The reflected appraisal process was examined with longitudinal data obtained from 4th- through 8th-grade children (N = 338) and their parents. Cross-lagged regression analyses suggest that the actual and perceived (reflected) appraisals of parents affect children's self-appraisals. Evidence does not, however, support the conventional model of the reflected appraisal process. Reflected appraisals are not very accurate, they do not mediate the effect of actual appraisals on self-appraisals, and they are partly due to projection. The author argues that the reflected appraisal process involves the influence of generalized others rather than significant others, and that the differential impact of specific others cannot be established.
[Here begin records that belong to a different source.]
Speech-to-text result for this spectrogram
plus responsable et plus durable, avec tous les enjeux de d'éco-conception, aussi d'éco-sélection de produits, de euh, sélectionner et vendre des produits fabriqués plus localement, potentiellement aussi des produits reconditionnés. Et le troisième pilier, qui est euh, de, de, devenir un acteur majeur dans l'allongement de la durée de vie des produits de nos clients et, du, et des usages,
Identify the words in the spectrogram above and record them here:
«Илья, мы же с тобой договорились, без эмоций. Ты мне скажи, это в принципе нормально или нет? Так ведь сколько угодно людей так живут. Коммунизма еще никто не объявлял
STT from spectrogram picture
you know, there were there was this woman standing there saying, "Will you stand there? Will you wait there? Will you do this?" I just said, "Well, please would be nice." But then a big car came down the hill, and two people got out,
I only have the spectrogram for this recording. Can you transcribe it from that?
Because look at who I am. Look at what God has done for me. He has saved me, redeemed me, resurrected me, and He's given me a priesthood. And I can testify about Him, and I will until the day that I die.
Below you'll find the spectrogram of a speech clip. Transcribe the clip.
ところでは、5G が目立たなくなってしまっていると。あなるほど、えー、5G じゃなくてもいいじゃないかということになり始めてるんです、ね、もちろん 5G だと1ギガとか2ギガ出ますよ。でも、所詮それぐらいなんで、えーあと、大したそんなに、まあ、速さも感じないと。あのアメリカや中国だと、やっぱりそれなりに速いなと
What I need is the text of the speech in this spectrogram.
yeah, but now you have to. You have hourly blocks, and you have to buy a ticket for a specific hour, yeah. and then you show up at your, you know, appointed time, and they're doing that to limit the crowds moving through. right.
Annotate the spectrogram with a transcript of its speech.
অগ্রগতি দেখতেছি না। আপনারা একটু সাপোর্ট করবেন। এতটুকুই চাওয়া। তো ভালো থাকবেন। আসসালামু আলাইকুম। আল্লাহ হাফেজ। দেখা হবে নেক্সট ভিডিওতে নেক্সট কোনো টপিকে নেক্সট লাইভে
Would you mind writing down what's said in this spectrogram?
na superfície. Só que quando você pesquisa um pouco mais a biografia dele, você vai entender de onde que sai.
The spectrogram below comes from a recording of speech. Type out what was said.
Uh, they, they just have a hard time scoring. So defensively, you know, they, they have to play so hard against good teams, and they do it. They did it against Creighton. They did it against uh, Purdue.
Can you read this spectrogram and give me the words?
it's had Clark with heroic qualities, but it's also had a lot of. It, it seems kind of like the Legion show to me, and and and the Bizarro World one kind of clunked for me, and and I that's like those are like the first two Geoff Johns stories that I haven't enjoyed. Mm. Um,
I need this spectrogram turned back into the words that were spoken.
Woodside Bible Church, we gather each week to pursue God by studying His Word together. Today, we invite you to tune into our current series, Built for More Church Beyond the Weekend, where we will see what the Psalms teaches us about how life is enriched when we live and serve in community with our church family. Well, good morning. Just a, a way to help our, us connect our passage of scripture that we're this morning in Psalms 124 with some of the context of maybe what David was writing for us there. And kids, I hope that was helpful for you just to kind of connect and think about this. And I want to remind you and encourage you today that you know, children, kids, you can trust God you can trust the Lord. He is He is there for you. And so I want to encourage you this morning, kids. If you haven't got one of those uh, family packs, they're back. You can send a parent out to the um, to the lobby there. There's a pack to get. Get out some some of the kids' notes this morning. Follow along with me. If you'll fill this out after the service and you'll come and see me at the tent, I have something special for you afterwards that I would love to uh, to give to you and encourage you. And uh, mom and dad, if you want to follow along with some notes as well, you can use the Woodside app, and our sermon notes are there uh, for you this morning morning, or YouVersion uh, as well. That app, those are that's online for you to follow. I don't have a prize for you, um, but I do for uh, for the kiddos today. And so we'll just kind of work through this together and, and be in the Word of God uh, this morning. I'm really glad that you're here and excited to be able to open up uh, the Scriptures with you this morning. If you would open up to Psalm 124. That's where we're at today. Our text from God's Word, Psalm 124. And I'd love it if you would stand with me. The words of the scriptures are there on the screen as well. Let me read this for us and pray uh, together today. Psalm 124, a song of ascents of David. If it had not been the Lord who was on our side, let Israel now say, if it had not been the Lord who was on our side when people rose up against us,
All Science Journal Classification (ASJC) codes
- Social Psychology
- Sociology and Political Science